| Exercise directions |
Pictures aside, copy exactly the lines running from the one with "What are the words in this spectrogram?" to the end of the records.

| Data extracts |
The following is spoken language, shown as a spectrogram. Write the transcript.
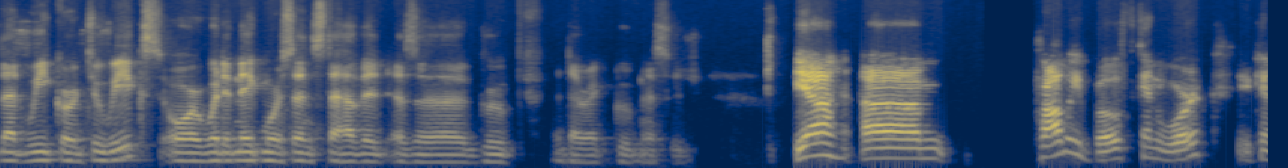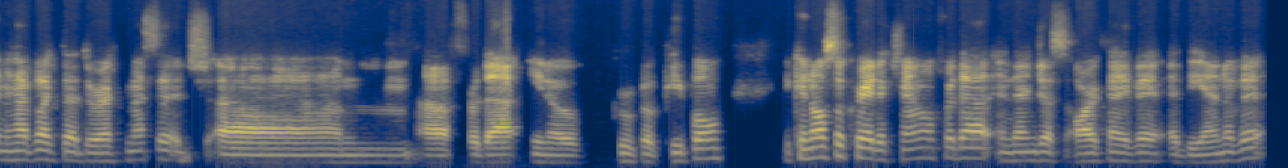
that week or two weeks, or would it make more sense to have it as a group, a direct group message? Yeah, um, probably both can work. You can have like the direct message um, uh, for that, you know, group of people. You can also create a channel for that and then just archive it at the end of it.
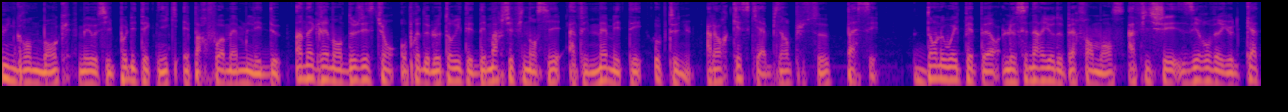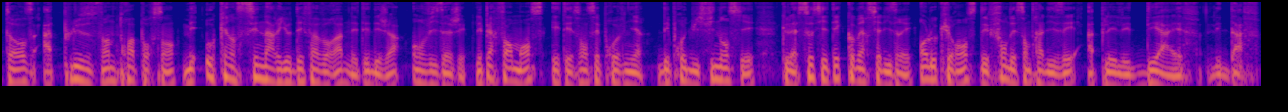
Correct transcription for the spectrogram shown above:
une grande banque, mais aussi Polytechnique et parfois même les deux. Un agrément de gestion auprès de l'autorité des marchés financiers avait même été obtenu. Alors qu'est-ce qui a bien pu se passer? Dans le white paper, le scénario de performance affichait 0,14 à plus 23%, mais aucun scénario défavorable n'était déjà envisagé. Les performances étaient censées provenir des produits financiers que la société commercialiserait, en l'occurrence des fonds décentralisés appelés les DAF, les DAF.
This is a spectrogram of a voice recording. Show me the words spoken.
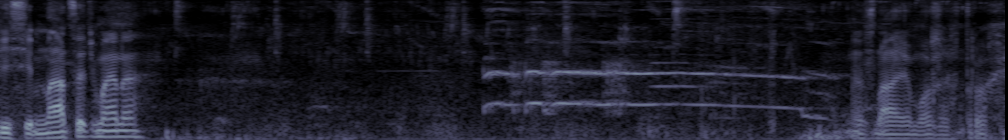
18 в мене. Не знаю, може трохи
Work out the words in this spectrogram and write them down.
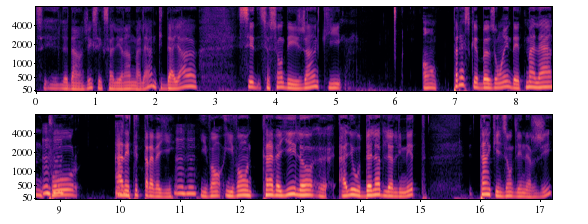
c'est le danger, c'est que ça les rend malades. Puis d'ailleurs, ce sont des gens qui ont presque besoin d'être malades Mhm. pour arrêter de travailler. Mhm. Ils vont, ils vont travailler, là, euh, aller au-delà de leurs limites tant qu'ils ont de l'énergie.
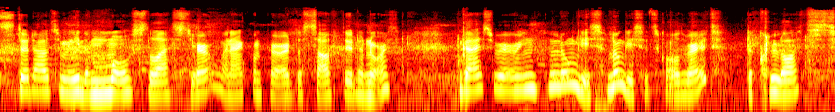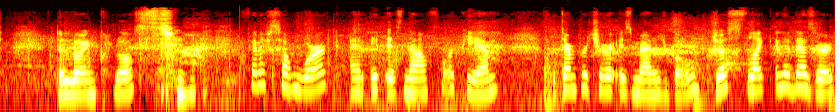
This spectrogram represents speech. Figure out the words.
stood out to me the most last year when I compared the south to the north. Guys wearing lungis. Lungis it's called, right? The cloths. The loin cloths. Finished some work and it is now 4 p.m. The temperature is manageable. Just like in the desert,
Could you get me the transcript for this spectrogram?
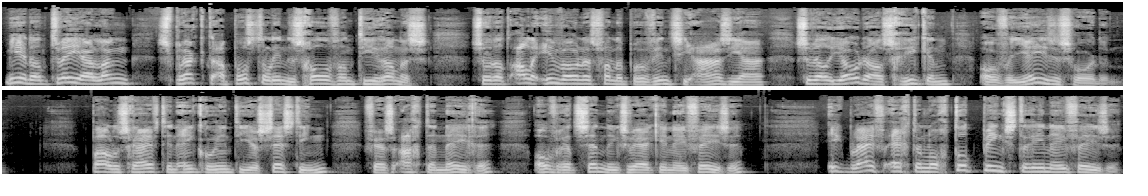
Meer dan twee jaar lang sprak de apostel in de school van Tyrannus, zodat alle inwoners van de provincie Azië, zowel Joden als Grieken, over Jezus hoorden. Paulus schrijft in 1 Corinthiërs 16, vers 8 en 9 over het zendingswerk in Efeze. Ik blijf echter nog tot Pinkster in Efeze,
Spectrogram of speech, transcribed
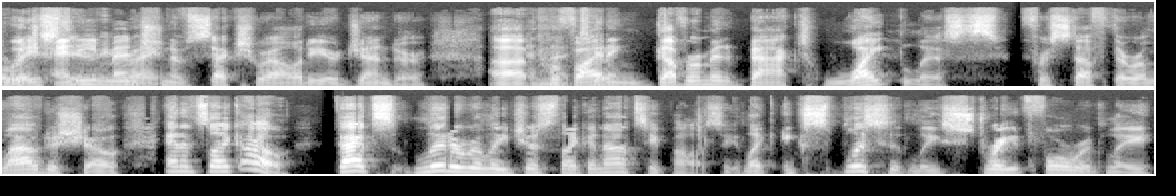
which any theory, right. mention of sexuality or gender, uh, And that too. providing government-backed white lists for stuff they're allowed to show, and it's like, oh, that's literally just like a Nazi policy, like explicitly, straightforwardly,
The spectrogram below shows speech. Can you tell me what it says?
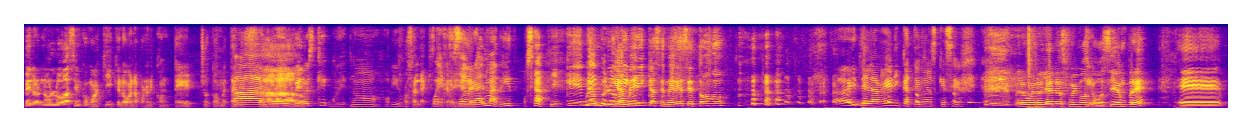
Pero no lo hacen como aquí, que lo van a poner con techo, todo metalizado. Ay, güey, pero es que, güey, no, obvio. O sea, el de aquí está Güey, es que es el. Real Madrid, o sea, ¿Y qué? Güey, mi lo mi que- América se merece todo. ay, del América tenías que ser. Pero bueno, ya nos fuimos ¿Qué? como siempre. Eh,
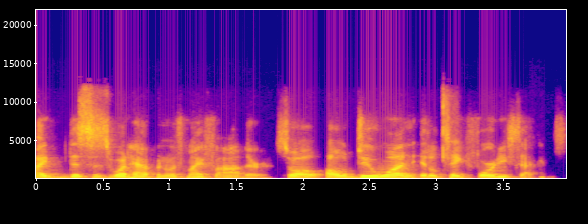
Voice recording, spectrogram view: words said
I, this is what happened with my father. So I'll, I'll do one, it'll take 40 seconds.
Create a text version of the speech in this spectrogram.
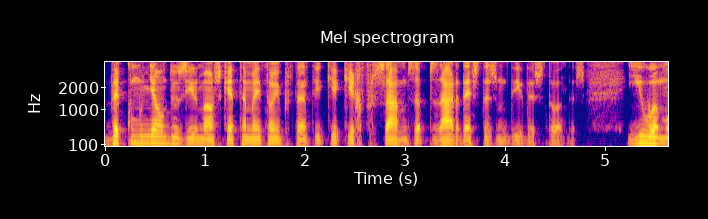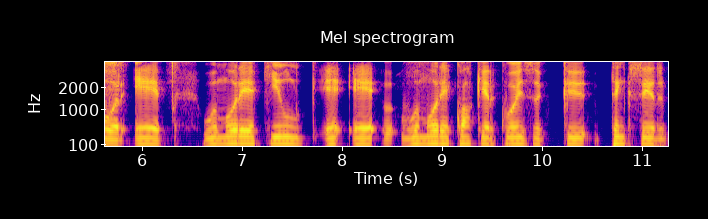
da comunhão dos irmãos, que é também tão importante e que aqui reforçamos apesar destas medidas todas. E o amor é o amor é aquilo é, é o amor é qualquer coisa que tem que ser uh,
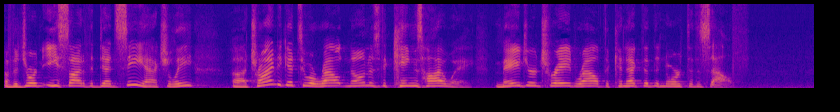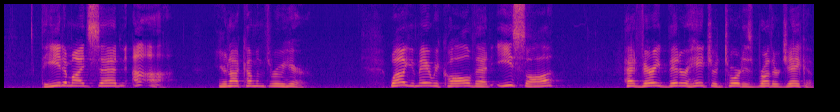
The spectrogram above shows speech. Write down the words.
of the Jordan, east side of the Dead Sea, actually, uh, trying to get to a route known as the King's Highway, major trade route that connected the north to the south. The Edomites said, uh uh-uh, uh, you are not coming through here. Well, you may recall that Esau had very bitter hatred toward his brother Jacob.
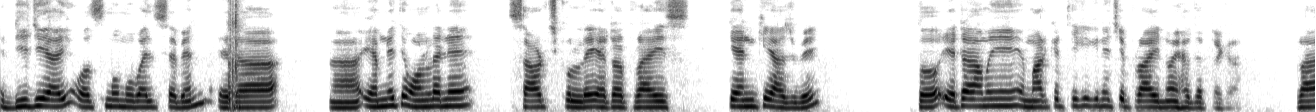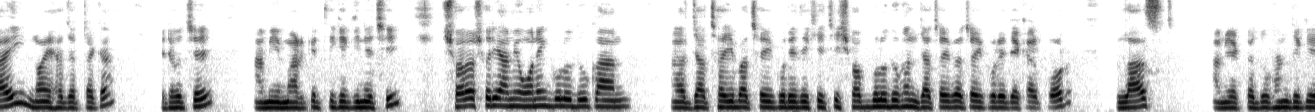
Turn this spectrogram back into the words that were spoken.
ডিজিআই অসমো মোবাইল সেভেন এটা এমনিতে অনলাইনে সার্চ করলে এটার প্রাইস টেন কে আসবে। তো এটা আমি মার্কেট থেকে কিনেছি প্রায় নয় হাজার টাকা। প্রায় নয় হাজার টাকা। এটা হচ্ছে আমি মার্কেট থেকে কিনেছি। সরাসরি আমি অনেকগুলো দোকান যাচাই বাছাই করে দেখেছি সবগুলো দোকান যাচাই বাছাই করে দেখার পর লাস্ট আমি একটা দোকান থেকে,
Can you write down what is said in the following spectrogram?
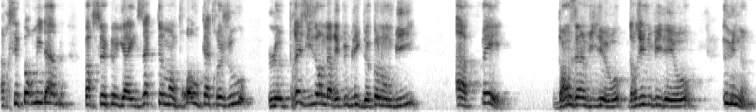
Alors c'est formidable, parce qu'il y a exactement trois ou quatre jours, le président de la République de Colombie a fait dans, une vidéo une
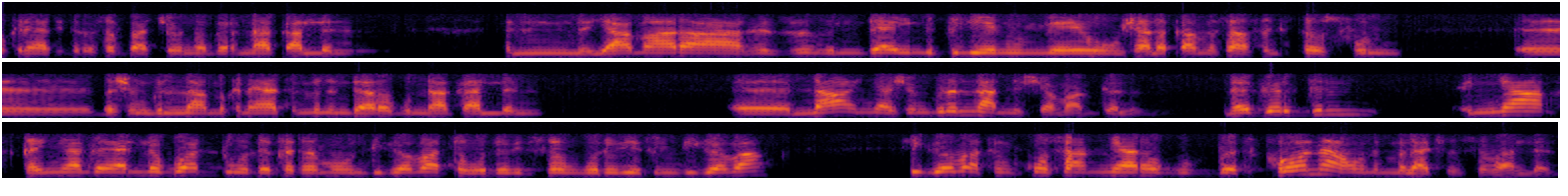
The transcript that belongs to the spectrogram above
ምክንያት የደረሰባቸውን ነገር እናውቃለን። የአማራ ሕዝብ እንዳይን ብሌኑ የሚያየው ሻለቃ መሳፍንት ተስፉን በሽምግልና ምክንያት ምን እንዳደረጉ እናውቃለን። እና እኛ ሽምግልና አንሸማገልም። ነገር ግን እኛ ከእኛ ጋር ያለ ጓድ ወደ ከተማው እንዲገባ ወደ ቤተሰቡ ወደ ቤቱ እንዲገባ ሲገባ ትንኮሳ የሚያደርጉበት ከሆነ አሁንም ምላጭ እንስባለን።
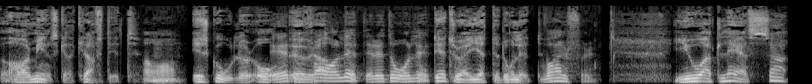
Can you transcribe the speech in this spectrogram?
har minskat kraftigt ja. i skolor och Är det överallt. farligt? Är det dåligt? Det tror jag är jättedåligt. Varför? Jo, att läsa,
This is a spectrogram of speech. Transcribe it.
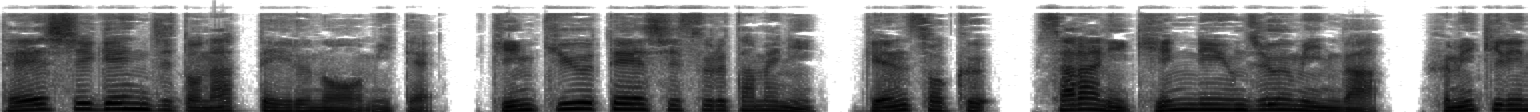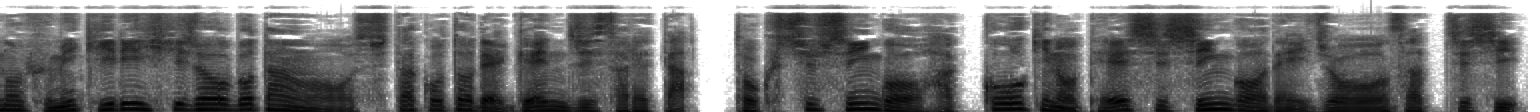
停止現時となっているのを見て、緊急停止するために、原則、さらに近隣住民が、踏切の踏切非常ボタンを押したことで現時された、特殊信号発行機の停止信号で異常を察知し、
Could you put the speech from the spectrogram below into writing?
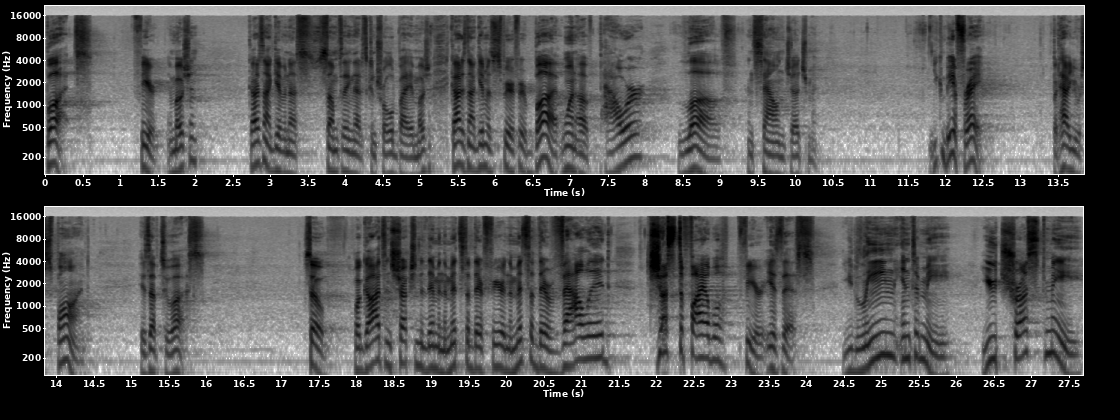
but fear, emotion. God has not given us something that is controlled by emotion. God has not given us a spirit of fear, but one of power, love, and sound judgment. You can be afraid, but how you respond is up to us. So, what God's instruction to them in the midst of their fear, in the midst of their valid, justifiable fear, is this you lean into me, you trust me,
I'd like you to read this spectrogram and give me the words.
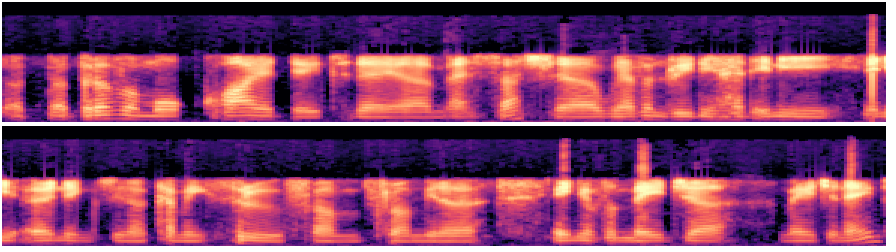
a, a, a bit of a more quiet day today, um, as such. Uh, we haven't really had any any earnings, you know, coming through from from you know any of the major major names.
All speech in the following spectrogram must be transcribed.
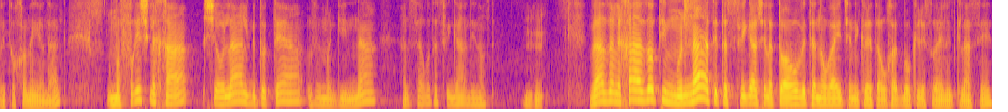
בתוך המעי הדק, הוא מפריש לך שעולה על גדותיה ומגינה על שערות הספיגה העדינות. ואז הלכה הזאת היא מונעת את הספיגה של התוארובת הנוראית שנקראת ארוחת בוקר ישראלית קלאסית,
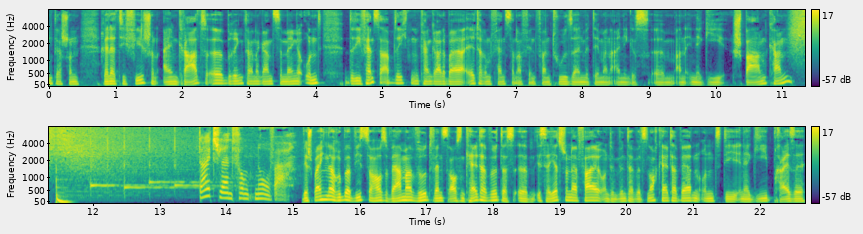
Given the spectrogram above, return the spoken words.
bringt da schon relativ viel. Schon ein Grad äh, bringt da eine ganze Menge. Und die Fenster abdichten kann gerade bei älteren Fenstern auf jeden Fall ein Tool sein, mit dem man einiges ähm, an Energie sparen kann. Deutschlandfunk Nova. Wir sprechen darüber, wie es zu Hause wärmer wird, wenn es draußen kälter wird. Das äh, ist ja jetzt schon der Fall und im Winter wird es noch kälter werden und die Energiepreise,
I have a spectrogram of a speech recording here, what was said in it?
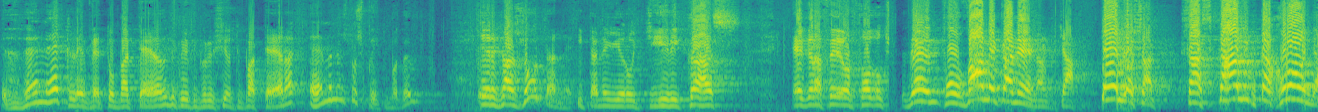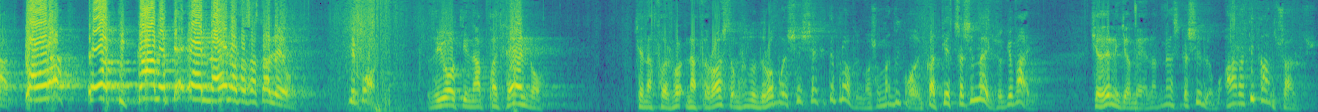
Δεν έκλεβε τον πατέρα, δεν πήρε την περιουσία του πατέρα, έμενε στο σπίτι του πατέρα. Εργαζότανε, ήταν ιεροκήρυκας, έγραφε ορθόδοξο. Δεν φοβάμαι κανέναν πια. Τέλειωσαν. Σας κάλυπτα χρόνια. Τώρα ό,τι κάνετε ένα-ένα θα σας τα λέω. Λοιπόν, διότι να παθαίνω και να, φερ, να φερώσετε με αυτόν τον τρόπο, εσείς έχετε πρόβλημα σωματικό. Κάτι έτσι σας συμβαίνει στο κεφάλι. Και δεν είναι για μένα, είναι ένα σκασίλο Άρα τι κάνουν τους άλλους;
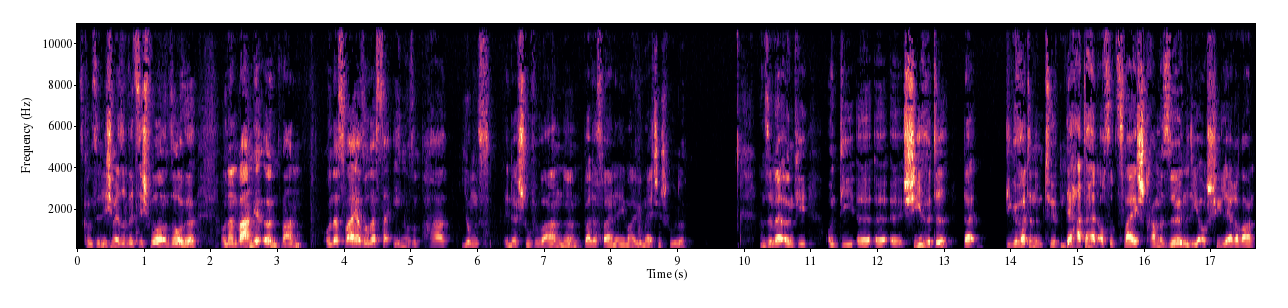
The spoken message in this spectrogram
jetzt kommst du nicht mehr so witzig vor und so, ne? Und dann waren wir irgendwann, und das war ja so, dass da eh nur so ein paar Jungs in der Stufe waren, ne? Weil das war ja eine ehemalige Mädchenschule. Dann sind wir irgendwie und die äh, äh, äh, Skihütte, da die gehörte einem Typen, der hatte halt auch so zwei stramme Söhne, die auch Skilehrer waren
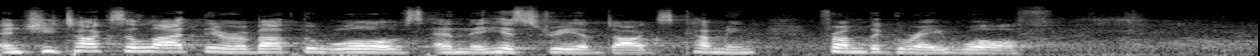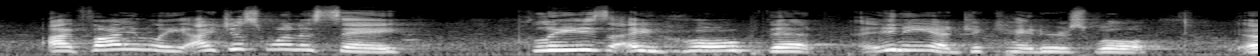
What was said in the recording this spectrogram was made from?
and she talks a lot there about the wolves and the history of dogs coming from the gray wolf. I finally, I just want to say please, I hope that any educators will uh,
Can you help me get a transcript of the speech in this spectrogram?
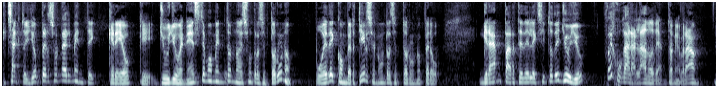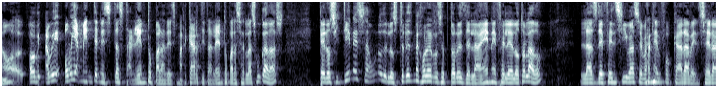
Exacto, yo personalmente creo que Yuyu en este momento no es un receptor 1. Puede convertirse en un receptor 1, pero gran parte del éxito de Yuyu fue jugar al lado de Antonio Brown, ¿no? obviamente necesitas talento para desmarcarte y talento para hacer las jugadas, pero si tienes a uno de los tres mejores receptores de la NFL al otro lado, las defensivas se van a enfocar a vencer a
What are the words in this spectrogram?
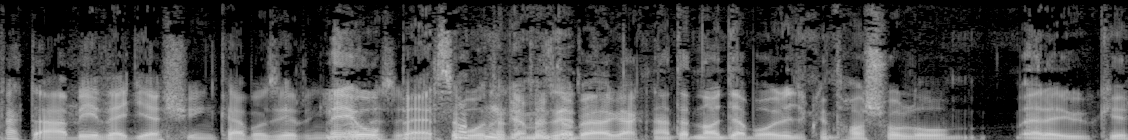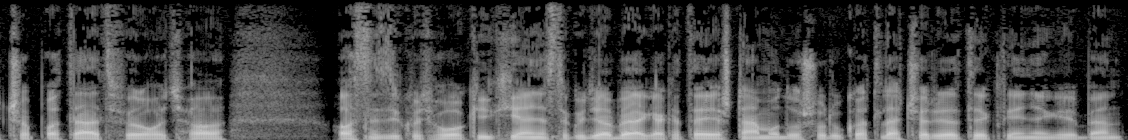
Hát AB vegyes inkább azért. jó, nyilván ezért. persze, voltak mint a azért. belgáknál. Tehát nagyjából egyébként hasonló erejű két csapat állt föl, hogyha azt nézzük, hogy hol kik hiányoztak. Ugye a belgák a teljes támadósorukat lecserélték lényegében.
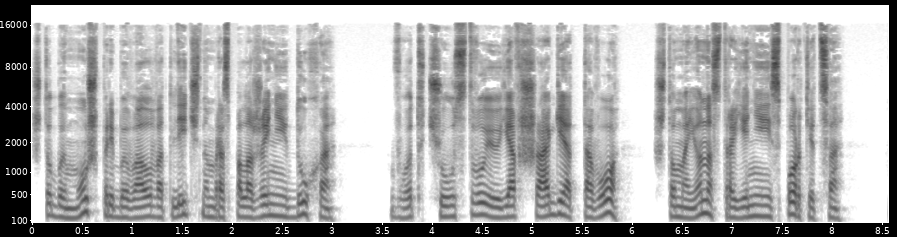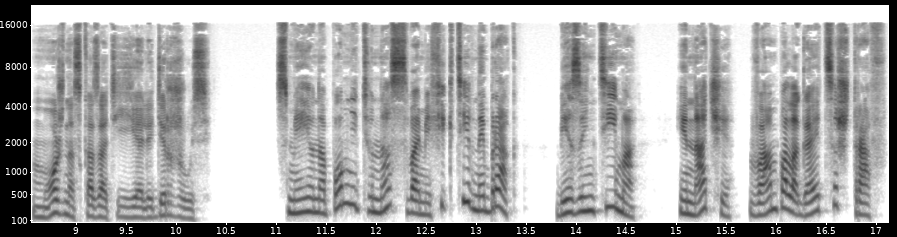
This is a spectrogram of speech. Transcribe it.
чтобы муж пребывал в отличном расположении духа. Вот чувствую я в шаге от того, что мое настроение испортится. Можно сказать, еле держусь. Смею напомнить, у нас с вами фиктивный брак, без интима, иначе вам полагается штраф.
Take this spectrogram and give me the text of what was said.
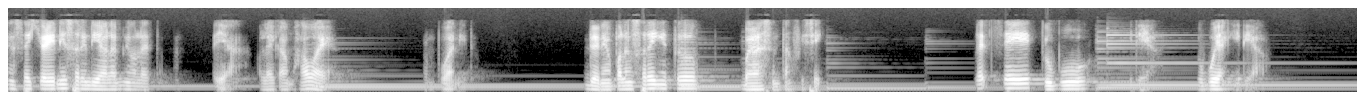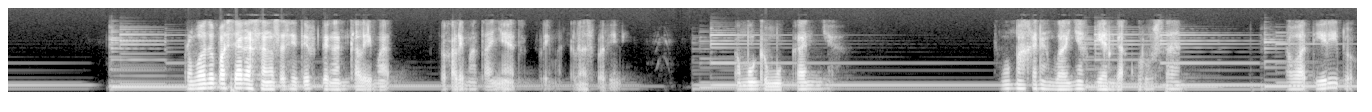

| Response to the exercise |
What are the words in this spectrogram?
Hát AB vegyes inkább azért. jó, nyilván ezért. persze, voltak mint a azért. belgáknál. Tehát nagyjából egyébként hasonló erejű két csapat állt föl, hogyha azt nézzük, hogy hol kik hiányoztak. Ugye a belgák a teljes támadósorukat lecserélték lényegében.
This is a spectrogram of speech. Transcribe it.
чтобы муж пребывал в отличном расположении духа. Вот чувствую я в шаге от того, что мое настроение испортится. Можно сказать, еле держусь. Смею напомнить, у нас с вами фиктивный брак, без интима, иначе вам полагается штраф.
Take this spectrogram and give me the text of what was said.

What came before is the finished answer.